4. Zucchini. I was prepared for the pollination problem. In 2010, my little garden did not produce a single zucchini fruit, despite multitudes of beautiful creamsicle colored flowers. Determined to do better this year, I spent hours researching the growth cycle of the zucchini, only to find out that my problem likely stemmed from a lack of pollinators. To counter this, I interspersed flowers throughout the garden, despite my husband's gentle scolding that I was running out of room for the vegetables. I even sustained the displeasure of surface cuts all over my hands and wrists from the zucchini prickles in an ill-prepared attempt to cross-pollinate the male and female flowers myself. Yes, yes, I am a rebel against garden gloves, but I am beginning to understand that they do have their place. And then, just when I was ready to check off my first zucchini success, white spots began to appear on the leaves, and soon they turned yellow, wilted, and died. Yes, powdery mildew hit when I least expected it. I will do my best to guard against this disease in 2012, but I am beginning to realize that a new catastrophe is always around the corner. Or, maybe it's just me...

Monday, January 16, 2012

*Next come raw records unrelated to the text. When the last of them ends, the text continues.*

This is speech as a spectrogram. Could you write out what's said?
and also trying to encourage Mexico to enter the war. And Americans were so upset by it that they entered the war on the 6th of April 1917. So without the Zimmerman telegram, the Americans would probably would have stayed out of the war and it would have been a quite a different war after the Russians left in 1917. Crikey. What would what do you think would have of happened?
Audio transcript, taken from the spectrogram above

Green Heron Tools for Women Gardeners

I am really excited to see a modern company getting back into the business of making farming/gardening tools designed especially for women. I have a beautiful set of heirloom women's gardening tools, and I didn't even realize that modern gardening tools for women are almost impossible to find. (For the record, I agree that pink handled tools don't count, although I will sheepishly admit to owning my fair share of the ones with floral handles.)

I love my little heirloom gardening tools. I inherited the set from my grandparents, and word on the street is that they actually belonged to my great-grandmother, a farmer in her younger days and avid gardener in her old age. She lived next door to my grandparents, and my mother remembers her trekks from shed to garden with her spade and hoe. I also have what appears to be a miniature-sized pitchfork. When I garden with these tools, I feel connected to my past and it makes the experience that much more enjoyable. But let's face it, I am also a short, small woman and these tools are just really handy. Before I acquired them, I was constantly calling my husband out to the garden to help me with tasks that seemed monumental with the man-sized garden tools he bought from Lowes.

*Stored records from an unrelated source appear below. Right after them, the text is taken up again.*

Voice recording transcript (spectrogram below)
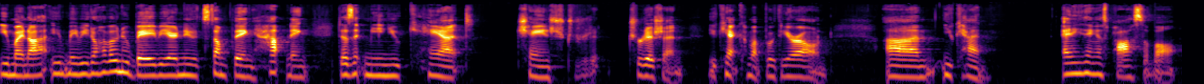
you might not you maybe you don't have a new baby or new something happening doesn't mean you can't change tra- tradition. You can't come up with your own. Um, you can. Anything is possible.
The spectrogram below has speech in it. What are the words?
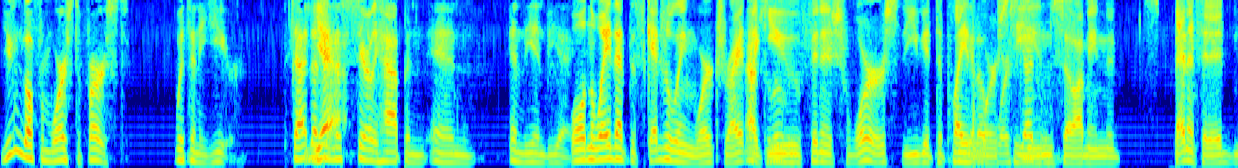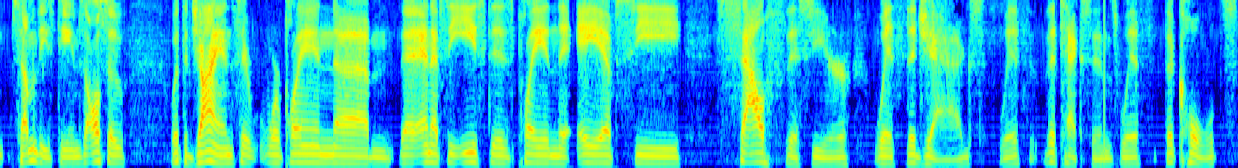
you can go from worst to first within a year. That doesn't Yeah. necessarily happen in in the NBA. Well, in the way that the scheduling works, right? Like you finish worst, you get to play You the get worst worse teams. schedule. So I mean, it's benefited some of these teams. Also, with the Giants, they're- we're playing um, the NFC East is playing the AFC South this year with the Jags, with the Texans, with the Colts.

Ann Adams and Liz Brensinger of Green Heron Tools have taken women's garden tools a step further. They're not just manufacturing smaller tools for women; their new specially designed shovel/spade is designed to accentuate women's inherent differences, including smaller shoulder span, hand size, and grip strength. At $57.99, the HERShovel certainly won't be the cheapest garden tool in your shed, but if you can end your day in the garden free from aches and pains, it could be the best money you ever spent!

Read the article about Ann and Liz at http://www.organicgardening.com/living/womens-work
Check out the HERShovel at www.greenherontools.com